Virtualized Security Offers Challenges (But Not as Many as You Think)
Small and medium-sized businesses are beginning to find that virtualized network security isn't as different as physical network security as they thought. This makes cloud adoption simpler, but it also presents unique challenges.
Thu, March 07, 2013
CIO — Securing virtualized network resources may seem somewhat exotic on the surface, but the task isn't necessarily all that complicated. It may even have a familiar ring.
At dinCloud, a Los Angeles-based cloud service provider that offers hosted virtual desktops, servers and cloud storage, providing security for its small and medium-sized customers proved a fairly straightforward task.
"I just think it's blocking and tackling," dinCloud CTO Barry Weber says of virtualization security. "I don't think virtualization by itself creates a significant security issue. The only thing it adds is a layer of complexity; there are potential additional vulnerabilities. But the flip-side of that is there is still a ton of physical equipment—and that physical equipment and virtual equipment can be protected in very standard ways that are time-tested."
With that in mind, dinCloud deploys virtual firewalls from Vyatta (now a Broacde Communications Systems company). When a customer orders its first server, the initial step in creating a private cloud, dinCloud spins up a virtual firewall. Customers can then carve up their private IP address space however they wish.
The virtual firewalls also help bridge virtual and physical resources. "Most of our customers are hybrid customers," Weber explains. "They need not only a cloud environment, but connectivity to one or more on-premises locations."
Weber says Vyatta helps dinCloud offer different IPsec tunneling options, based on a customer's desired level of security and firewall parameters.
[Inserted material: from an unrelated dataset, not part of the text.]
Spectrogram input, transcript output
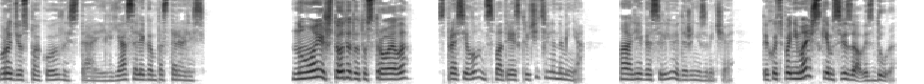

Customers use the same parameters on the virtual side as they do with on-premises firewalls. The virtual firewalls also allow for the segmentation of multiple LANs within a private cloud, he says.
While the tunneling protects data in transit, dinCloud encrypts data at rest at the physical volume layer, Weber says. End-user authentication provides another layer of protection.
Weber, who joined dinCloud in January after running a cloud consulting firm, says security in the virtual cloud rivals what companies can do on-premises. "I've been inside a lot of companies who have struggled with security. Ultimately, they will end up with better security in the cloud than they ever would have implemented for themselves."
Virtualized Security as 'Drop-In Replacement' for Physical Tech
Security consultants suggest the relative ease with which dinCloud handles virtualized network security may prove the rule rather than the exception.
Paul Hill, senior consultant with Sudbury, Mass.-based SystemExperts, says organizations face much the same issues in a virtual setting as they do in a physical one. He says the security controls used in the physical world can work in virtual environment with very little need for adaptation: "It is generally a direct translation."